void func(ARRAY_TYPE(foo) *foos) { .. }

Trying to do the same with {{{ARRAY_DEFINE()}}} will generate a compiler warning. {{{lib/array-decl.h}}} defines several commonly used types.

== Initializing ==

Arrays are typically initialized by calling {{{i_array_init()}}}, {{{p_array_init()}}} or {{{t_array_init()}}} depending on where you want to allocate the memory from. Arrays are internally handled as [[Design/Buffers|buffers]], so the initial size is just multiplied by element size and passed to {{{buffer_create_dynamic()}}}.


ARRAY_DEFINE(foo, struct foo *);

i_array_init(&foo, 32); /* initialize array with 32 elements until it needs to be grown */

Arrays can be freed with {{{array_free()}}}, but this isn't necessary if the memory gets freed by other means (i.e. it was allocated from alloconly-pool or data stack).

== Writing ==

 * {{{array_append(array, data, count)}}} is the most common way to add data to arrays
 * {{{array_append_array(dest, src)}}}
 * {{{array_insert(array, idx, data, count)}}}
 * {{{array_delete(array, idx, count)}}}
 * {{{array_idx_set(array, idx, data)}}} replaces (or adds) data to given index
 * {{{array_idx_clear(array, idx)}}} clears given index by writing NULs to it
 * {{{array_append_space(array, count)}}}

== Reading ==

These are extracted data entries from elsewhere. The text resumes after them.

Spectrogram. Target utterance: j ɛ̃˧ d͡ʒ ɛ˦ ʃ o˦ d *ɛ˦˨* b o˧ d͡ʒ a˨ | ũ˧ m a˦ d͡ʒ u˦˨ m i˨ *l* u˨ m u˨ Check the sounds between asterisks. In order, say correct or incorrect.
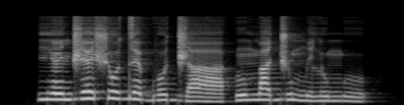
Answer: correct, correct

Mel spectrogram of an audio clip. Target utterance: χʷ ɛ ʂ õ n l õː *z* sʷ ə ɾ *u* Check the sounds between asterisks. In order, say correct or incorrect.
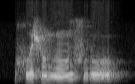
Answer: correct, incorrect: o

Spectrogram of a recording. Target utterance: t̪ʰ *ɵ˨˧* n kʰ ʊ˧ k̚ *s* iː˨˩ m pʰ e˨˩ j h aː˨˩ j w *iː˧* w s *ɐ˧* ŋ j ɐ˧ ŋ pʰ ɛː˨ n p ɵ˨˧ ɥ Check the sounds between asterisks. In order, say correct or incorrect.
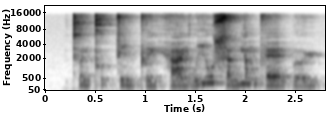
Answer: incorrect: ɵ˨˩, correct, incorrect: iː˥, incorrect: ɐ˨˥

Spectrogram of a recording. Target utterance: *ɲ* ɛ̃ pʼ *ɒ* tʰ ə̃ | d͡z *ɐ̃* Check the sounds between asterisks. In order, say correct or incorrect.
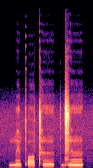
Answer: incorrect: m, correct, incorrect: ə̃

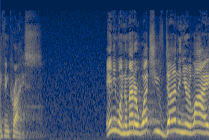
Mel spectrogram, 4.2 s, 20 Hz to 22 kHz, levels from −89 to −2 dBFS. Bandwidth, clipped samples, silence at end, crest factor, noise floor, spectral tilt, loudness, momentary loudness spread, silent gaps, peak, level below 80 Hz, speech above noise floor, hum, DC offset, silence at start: 16 kHz; under 0.1%; 0 s; 18 dB; -59 dBFS; -4 dB/octave; -18 LUFS; 16 LU; none; -2 dBFS; -68 dBFS; 41 dB; none; under 0.1%; 0 s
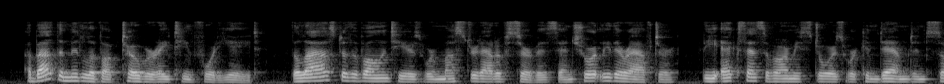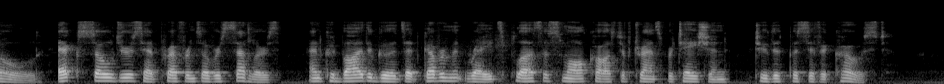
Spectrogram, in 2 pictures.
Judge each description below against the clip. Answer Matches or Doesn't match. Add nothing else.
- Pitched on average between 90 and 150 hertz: Matches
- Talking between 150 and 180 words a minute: Matches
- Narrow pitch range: Doesn't match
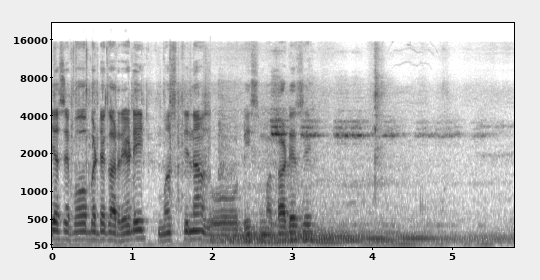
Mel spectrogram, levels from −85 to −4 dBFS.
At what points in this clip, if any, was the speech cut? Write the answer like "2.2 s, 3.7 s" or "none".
1.9 s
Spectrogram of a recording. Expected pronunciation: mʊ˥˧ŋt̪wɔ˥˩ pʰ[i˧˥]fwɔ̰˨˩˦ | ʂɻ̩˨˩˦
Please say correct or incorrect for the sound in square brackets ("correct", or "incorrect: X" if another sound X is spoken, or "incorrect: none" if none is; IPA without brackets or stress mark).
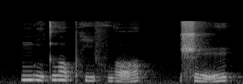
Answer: correct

{{{array_idx(array, idx)}}} returns pointer to given index in array. The index must already exist, otherwise the call assert-crashes. This call adds extra overhead for accessing arrays though, so usually it's better to just get list of all elements and access them directly:

data = array_get(&array, &count);

You can also iterate through the whole array easily:

const char *str;

array_foreach(&string_array, str) {
  /* str changes in each iteration */

There's also {{{array_foreach_modifiable()}}} to get the data without const.

== Unsafe Read/Write ==

Functions below have similar problems to [[Design/Buffer|buffer]'s {{{*_unsafe()}}} functions. Memory returned by them must not be accessed after calls to other {{{array_*()}}} modifying functions, because they may reallocate the array elsewhere in memory.

 * {{{array_append_space(array)}}}
 * {{{array_insert_space(array, idx)}}}
 * {{{array_get_modifiable(array, &count)}}}
 * {{{array_idx_modifiable(array, idx)}}}

== Others ==

 * {{{array_cmp(array1, array2)}}} compares two arrays
 * {{{array_reverse(array)}}} reverses all elements in an array
 * {{{array_sort(array, cmp_func)}}} is a wrapper for {{{qsort()}}} adding also type safety. The parameters in cmp_func should be the same type as the array, instead of {{{const void *}}}.
 * {{{array_bsearch(array, key, cmp_func)}}} is a wrapper for {{{bsearch()}}} also adding type safety, just like {{{array_sort()}}}.
Moved to

None: Design/Arrays (last edited 2021-09-24 15:09:42 by TimoSirainen)